Task objective →
Please copy each line from the entries that contains the string "audio".

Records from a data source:
··········
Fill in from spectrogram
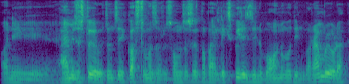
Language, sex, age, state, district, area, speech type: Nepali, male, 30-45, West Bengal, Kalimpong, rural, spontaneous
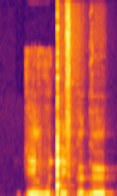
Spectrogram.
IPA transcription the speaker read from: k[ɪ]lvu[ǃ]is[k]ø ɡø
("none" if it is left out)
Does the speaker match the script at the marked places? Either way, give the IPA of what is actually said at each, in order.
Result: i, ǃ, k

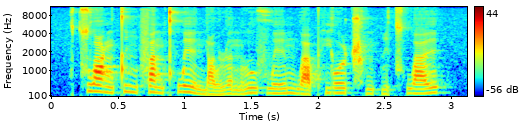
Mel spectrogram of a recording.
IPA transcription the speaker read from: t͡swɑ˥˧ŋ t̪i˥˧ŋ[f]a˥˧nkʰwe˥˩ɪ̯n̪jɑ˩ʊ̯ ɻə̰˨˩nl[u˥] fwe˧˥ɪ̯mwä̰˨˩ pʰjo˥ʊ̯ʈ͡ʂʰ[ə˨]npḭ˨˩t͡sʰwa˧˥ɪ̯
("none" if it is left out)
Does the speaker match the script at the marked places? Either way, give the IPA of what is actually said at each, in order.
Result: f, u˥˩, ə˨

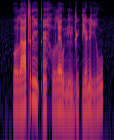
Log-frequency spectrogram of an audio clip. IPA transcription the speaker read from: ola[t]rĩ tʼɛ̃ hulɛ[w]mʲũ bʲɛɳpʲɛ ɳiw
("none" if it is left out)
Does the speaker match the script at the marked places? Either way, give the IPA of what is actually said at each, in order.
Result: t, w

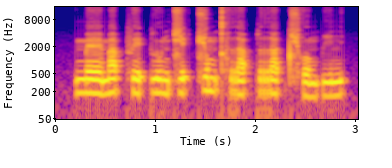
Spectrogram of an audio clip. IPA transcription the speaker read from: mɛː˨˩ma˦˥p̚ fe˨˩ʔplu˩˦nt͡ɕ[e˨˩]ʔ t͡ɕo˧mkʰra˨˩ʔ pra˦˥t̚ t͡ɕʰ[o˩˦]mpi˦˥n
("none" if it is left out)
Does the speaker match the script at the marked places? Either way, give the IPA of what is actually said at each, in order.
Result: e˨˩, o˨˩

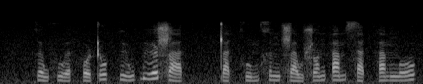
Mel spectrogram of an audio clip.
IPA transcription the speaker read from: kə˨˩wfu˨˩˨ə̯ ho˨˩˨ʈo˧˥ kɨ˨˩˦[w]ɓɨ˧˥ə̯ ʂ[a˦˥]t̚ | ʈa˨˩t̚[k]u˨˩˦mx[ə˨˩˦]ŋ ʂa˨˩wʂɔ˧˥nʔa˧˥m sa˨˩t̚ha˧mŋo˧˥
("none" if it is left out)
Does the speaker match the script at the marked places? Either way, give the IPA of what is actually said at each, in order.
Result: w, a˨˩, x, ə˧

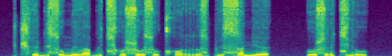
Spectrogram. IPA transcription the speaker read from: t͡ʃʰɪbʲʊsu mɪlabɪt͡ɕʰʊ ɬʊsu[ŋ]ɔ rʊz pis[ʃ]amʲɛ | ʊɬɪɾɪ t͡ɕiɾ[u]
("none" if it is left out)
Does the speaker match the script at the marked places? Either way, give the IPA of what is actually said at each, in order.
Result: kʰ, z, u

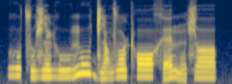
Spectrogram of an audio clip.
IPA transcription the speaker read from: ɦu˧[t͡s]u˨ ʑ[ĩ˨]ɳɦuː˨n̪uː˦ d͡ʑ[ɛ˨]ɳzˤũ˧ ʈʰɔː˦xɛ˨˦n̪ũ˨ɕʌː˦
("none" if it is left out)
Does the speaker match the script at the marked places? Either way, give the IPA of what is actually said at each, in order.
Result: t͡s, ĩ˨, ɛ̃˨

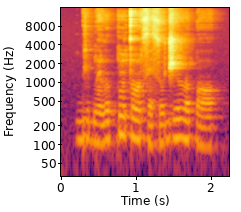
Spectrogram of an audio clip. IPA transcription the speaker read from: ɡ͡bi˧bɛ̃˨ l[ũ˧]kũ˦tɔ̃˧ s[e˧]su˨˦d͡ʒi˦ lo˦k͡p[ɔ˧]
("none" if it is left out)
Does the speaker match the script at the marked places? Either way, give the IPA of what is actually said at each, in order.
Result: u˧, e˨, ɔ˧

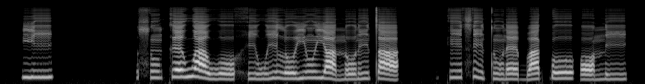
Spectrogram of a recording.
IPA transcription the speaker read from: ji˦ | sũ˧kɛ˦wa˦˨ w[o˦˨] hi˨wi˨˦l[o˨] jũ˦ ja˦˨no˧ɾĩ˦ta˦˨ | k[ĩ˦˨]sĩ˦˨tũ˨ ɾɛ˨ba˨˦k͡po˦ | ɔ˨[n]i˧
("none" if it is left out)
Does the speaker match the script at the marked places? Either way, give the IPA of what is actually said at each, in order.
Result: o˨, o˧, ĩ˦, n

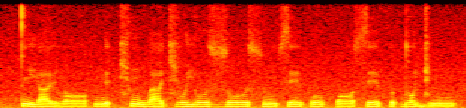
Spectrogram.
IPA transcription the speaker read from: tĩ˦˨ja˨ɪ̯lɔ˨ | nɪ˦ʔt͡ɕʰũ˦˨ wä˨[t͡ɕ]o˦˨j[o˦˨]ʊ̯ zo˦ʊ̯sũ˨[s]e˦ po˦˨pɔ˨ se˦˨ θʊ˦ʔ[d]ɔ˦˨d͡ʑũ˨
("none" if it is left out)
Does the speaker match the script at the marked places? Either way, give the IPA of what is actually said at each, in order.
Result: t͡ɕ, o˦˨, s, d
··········
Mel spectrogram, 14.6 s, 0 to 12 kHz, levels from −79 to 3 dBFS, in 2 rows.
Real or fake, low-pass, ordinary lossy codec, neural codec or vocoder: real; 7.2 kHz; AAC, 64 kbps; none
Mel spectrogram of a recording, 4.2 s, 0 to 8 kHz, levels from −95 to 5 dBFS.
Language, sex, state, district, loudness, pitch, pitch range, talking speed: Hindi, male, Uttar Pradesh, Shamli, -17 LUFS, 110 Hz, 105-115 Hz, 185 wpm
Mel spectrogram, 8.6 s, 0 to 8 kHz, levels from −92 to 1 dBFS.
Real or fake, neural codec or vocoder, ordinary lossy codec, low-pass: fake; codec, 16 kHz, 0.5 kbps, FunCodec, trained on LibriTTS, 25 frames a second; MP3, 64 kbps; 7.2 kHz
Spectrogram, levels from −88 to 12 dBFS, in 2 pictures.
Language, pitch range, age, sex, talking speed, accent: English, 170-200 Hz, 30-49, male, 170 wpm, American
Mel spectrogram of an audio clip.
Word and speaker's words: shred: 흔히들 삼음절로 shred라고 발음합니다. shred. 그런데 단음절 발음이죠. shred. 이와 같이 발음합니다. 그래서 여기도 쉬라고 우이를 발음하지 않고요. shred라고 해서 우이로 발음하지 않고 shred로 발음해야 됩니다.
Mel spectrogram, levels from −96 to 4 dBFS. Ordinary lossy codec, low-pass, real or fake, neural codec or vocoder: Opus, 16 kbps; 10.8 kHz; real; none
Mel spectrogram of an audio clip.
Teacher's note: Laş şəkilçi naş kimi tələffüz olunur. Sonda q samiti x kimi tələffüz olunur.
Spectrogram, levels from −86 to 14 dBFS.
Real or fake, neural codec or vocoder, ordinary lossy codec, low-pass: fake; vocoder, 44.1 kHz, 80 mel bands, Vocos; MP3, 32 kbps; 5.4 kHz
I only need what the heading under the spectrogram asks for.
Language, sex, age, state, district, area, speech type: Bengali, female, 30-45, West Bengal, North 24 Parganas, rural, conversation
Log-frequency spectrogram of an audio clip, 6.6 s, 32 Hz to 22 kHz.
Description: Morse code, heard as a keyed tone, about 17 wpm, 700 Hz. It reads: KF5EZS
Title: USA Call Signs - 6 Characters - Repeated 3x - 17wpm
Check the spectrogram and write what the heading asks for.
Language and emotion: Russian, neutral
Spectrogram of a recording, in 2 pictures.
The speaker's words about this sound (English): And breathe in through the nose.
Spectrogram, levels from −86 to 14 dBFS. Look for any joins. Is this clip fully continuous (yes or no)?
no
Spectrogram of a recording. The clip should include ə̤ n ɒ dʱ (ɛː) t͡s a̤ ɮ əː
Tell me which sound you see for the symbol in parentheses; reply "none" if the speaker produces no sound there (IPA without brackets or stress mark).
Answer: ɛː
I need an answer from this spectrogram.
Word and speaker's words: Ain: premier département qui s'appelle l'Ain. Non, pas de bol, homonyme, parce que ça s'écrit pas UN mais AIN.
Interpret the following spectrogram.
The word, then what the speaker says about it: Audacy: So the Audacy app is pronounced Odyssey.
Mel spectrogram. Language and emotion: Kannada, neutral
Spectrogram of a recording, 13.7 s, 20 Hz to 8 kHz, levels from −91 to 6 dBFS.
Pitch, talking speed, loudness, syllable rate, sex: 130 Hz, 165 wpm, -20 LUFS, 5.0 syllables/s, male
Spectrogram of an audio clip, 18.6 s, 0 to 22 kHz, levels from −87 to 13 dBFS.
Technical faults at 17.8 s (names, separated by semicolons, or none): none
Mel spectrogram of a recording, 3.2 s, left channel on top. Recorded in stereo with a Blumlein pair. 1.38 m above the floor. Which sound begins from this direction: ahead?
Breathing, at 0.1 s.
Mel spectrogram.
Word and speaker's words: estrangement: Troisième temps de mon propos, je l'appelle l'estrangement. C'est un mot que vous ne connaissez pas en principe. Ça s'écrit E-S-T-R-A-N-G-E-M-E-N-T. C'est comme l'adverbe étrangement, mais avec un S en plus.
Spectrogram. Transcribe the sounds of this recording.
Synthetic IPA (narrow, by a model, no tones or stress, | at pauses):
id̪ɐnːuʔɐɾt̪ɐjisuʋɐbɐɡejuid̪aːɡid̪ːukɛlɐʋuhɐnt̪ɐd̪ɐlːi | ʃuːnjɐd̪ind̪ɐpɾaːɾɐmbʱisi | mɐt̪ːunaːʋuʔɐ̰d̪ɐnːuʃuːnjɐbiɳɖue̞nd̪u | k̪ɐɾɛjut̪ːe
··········
The completed task →
Log-frequency spectrogram of an audio clip. IPA transcription the speaker read from: ola[t]rĩ tʼɛ̃ hulɛ[w]mʲũ bʲɛɳpʲɛ ɳiw
Spectrogram of an audio clip. IPA transcription the speaker read from: mɛː˨˩ma˦˥p̚ fe˨˩ʔplu˩˦nt͡ɕ[e˨˩]ʔ t͡ɕo˧mkʰra˨˩ʔ pra˦˥t̚ t͡ɕʰ[o˩˦]mpi˦˥n
Mel spectrogram of an audio clip.
Spectrogram of an audio clip.
Spectrogram of an audio clip. IPA transcription the speaker read from: ɡ͡bi˧bɛ̃˨ l[ũ˧]kũ˦tɔ̃˧ s[e˧]su˨˦d͡ʒi˦ lo˦k͡p[ɔ˧]
Mel spectrogram of an audio clip.
Mel spectrogram of an audio clip.
Log-frequency spectrogram of an audio clip, 6.6 s, 32 Hz to 22 kHz.
Spectrogram of an audio clip, 18.6 s, 0 to 22 kHz, levels from −87 to 13 dBFS.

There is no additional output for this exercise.